The article addresses other issues as well, such as the role of so-called prefatory clauses in developing doctrine for the protection of enumerated rights.
Via Solum/Legal Theory Blog
Keith Hylton (Boston) has posted on SSRN Intent in Tort Law. Here is the abstract:
This paper, prepared for the 2009 Monsanto Lecture in Tort Jurisprudence, explains intent standards in tort law on the basis of the incentive effects of tort liability rules. Intent rules serve a regulatory function by internalizing costs optimally. The intent standard for battery internalizes costs in a manner that discourages socially harmful acts and at the same time avoids discouraging socially beneficial activity. The intent standard for assault is more difficult to satisfy than that for battery because it is designed to provide a subsidy of a sort to the speech that is often intermixed with potentially threatening conduct. In addition to the optimal internalization goal, transaction costs play a role in the specification of intent requirements. The subtle difference between the intent requirements for trespass and battery can be explained on the basis of transaction costs.
Wednesday, April 22, 2009
Dallas Morning News columnist Jim Landers takes a look at the impact of caps on medical malpractice awards in Texas, concluding that (based on varioust data), at least as yet, the reduced malpractice insurance rates have not translated into lower health care costs for Texans.
Congress returned from its recess on Monday and has to decide whether to prioritize health care reform or climate change. The Wall Street Journal reports that Congressional Democrats are leaning towards health care reform. Reed Smith's Health Industry Washington Watch reprints a letter from Senators Max Baucus and Ted Kennedy promising a mark-up of health reform legislation by June.

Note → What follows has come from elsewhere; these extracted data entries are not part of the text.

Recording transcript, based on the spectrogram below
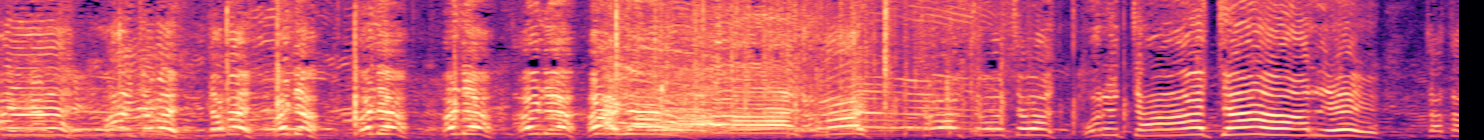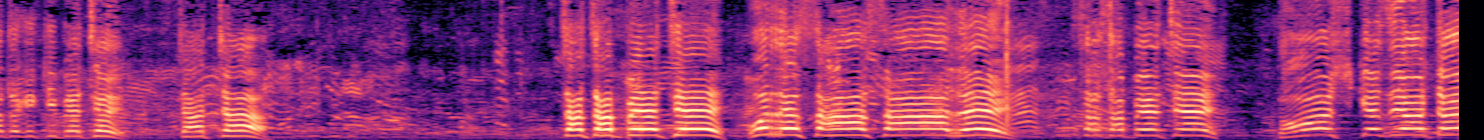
আয় আয় আয় যাবে যাবে, ওইটা ওইটা। ওরে চাচা রে। চাচা থেকে কি পেয়েছে? চাচা। চাচা পেয়েছে। ওরে সাসা রে। চাচা পেয়েছে দশ কেজি আটা।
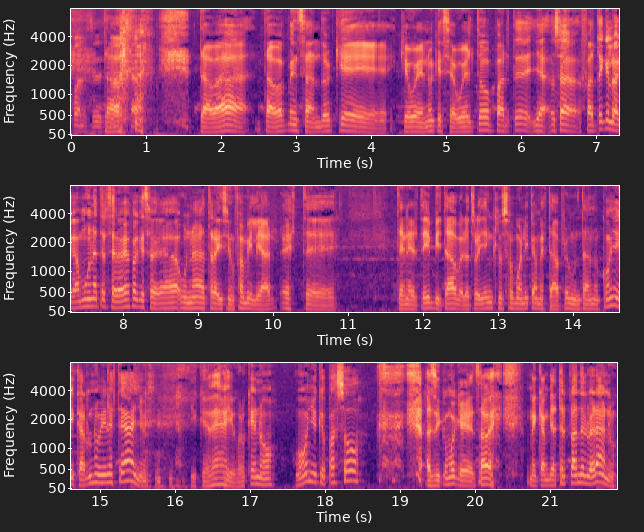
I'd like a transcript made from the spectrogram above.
Cuando estoy Estaba, estaba, estaba pensando que, que bueno, que se ha vuelto parte de, ya, o sea, falta que lo hagamos una tercera vez para que se vea una tradición familiar, este, tenerte invitado. El otro día incluso Mónica me estaba preguntando, coño, ¿y Carlos no viene este año? Y que ver, yo creo que no. Coño, ¿qué pasó? Así como que, ¿sabes? Me cambiaste el plan del verano.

Tuesday, April 21, 2009
As the New York Times reports, the Katrina lawsuit against the Army Corps of Engineers began yesterday in the United States District Court for the Eastern District of Louisiana. Judge Stanwood R. Duval is hearing the case without a jury. Plaintiffs claim that the poor design of the Mississippi River Gulf Outlet, a 76 mile channel from New Orleans to the Gulf of Mexico, amplified the hurricane's damage. In March, Judge Duval rejected the government's immunity defense because the MR-GO was not a flood control measure, but rather a navigation channel. The trial is expected to last a month.

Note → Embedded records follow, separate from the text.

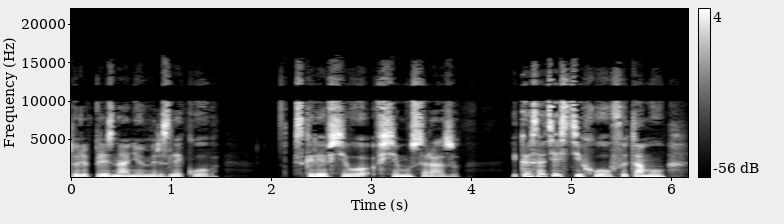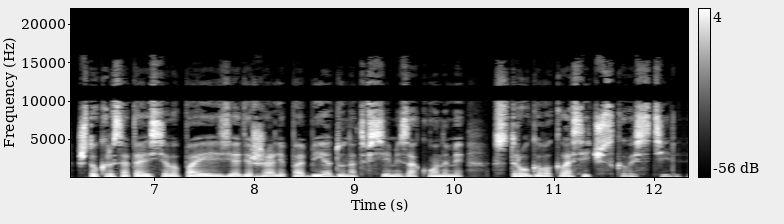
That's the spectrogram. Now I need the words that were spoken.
то ли признанию Мерзлякова — Скорее всего, всему сразу. И красоте стихов, и тому, что красота и сила поэзии одержали победу над всеми законами строгого классического стиля.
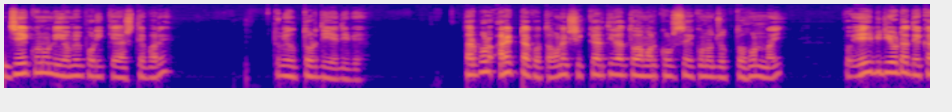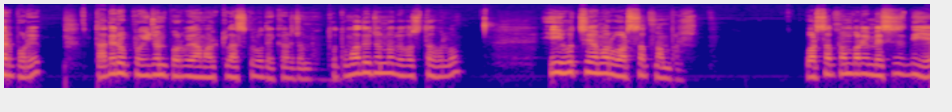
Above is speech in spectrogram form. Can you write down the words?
যে কোনো নিয়মে পরীক্ষায় আসতে পারে, তুমি উত্তর দিয়ে দিবে। তারপর আরেকটা কথা, অনেক শিক্ষার্থীরা তো আমার কোর্সে কোনো যুক্ত হন নাই। তো এই ভিডিওটা দেখার পরে তাদেরও প্রয়োজন পড়বে আমার ক্লাসগুলো দেখার জন্য। তো তোমাদের জন্য ব্যবস্থা হলো, এই হচ্ছে আমার হোয়াটসঅ্যাপ নাম্বার হোয়াটসঅ্যাপ নাম্বারে মেসেজ দিয়ে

Update (from BC): A comment below notes the Slabbed blog, which is providing extensive coverage of the trial.
Yesterday, the New York Times had an interesting article on how states handle food safety reports. Thankfully for the rest of us, Minnesota is a very diligent state, "safeguarding not only Minnesotans but much of the rest of the country, as well."
If not for the Minnesota Department of Health, the Peanut Corporation of America might still be selling salmonella--laced peanuts, Dole might still be selling contaminated lettuce, and ConAgra might still be selling dangerous Banquet brand pot pies — sickening hundreds or thousands more people.

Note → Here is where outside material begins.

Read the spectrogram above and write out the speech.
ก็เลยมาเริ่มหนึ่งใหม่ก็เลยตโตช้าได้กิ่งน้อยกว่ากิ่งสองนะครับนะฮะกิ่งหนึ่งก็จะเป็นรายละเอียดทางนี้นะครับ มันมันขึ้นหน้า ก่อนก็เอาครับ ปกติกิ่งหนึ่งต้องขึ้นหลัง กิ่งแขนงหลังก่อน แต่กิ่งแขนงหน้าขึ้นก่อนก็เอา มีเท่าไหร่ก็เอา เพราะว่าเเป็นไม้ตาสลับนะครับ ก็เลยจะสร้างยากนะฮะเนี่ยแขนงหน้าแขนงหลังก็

In these and other cases, epidemiologists from Minnesota pinpointed the causes of food scares while officials in other states were barely aware that their residents were getting sick. From 1990 to 2006, Minnesota health officials uncovered 548 food-related illness outbreaks, while those in Kentucky found 18, according to an analysis of health records.